ASSIGNMENT
In your copy, include every entry exactly as written but no pictures.

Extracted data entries
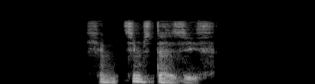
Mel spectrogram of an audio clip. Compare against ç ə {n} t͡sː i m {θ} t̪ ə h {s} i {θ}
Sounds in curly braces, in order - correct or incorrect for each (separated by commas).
incorrect, incorrect, incorrect, correct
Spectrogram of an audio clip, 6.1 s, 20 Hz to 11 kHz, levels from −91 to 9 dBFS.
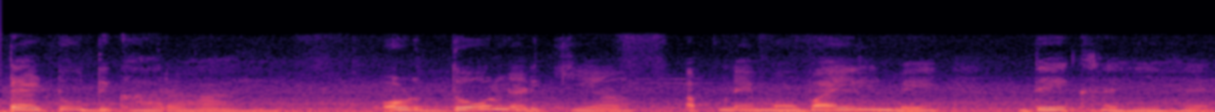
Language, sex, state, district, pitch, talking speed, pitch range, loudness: Hindi, female, Madhya Pradesh, Dhar, 200 Hz, 130 wpm, 175-235 Hz, -17 LUFS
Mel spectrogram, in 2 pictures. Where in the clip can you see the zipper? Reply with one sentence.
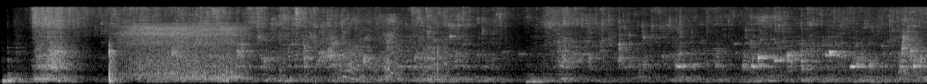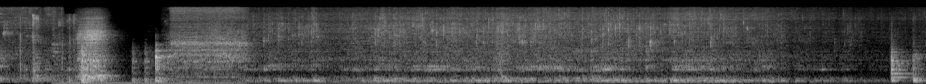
The zipper can be heard from 2.6 to 4.5 s and from 9.4 to 10.2 s.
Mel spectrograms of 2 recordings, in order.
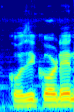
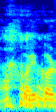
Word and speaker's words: Kozhikode: Kozhikode नहीं होता है, Kozhikode होता है.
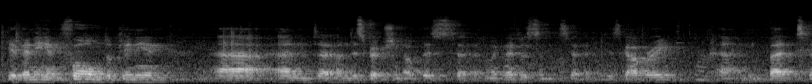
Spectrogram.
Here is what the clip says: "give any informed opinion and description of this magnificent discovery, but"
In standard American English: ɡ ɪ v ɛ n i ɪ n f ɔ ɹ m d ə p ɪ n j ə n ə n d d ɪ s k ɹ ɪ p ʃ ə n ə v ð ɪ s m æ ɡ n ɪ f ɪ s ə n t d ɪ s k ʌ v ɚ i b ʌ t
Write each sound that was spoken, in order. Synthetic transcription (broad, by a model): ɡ ɪ v ɛ n i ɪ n f ɔ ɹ m d ə p ɪ n j ə n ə n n d ɪ s k ɹ ɪ p ʃ ə n ə v ð ɪ s m æ ɡ n ɪ f ɪ s ə n t d ɪ s k ʌ v ɚ i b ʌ t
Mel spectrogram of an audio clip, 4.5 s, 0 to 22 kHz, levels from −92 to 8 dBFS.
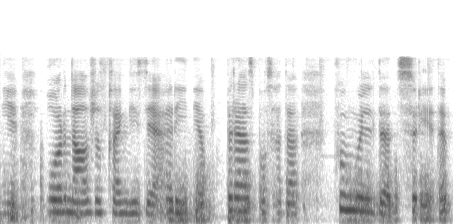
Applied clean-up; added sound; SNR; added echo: neural mask model RNNoise.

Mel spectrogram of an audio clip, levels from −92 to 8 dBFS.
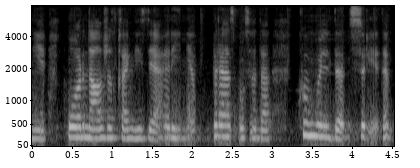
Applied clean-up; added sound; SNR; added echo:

RESPONSE
Mel spectrogram of an audio clip. Compare against ç ə {n} t͡sː i m {θ} t̪ ə h {s} i {θ}
Sounds in curly braces, in order - correct or incorrect for each (separated by commas).
incorrect, incorrect, incorrect, correct
Spectrogram of an audio clip, 6.1 s, 20 Hz to 11 kHz, levels from −91 to 9 dBFS.
Language, sex, state, district, pitch, talking speed, pitch range, loudness: Hindi, female, Madhya Pradesh, Dhar, 200 Hz, 130 wpm, 175-235 Hz, -17 LUFS
Mel spectrogram, in 2 pictures. Where in the clip can you see the zipper? Reply with one sentence.
The zipper can be heard from 2.6 to 4.5 s and from 9.4 to 10.2 s.
Mel spectrograms of 2 recordings, in order.
Word and speaker's words: Kozhikode: Kozhikode नहीं होता है, Kozhikode होता है.
Spectrogram.
Here is what the clip says: "give any informed opinion and description of this magnificent discovery, but"
In standard American English: ɡ ɪ v ɛ n i ɪ n f ɔ ɹ m d ə p ɪ n j ə n ə n d d ɪ s k ɹ ɪ p ʃ ə n ə v ð ɪ s m æ ɡ n ɪ f ɪ s ə n t d ɪ s k ʌ v ɚ i b ʌ t
Write each sound that was spoken, in order. Synthetic transcription (broad, by a model): ɡ ɪ v ɛ n i ɪ n f ɔ ɹ m d ə p ɪ n j ə n ə n n d ɪ s k ɹ ɪ p ʃ ə n ə v ð ɪ s m æ ɡ n ɪ f ɪ s ə n t d ɪ s k ʌ v ɚ i b ʌ t
Mel spectrogram of an audio clip, 4.5 s, 0 to 22 kHz, levels from −92 to 8 dBFS.
Applied clean-up; added sound; SNR; added echo: neural mask model RNNoise.

Mel spectrogram of an audio clip, levels from −92 to 8 dBFS.
Applied clean-up; added sound; SNR; added echo:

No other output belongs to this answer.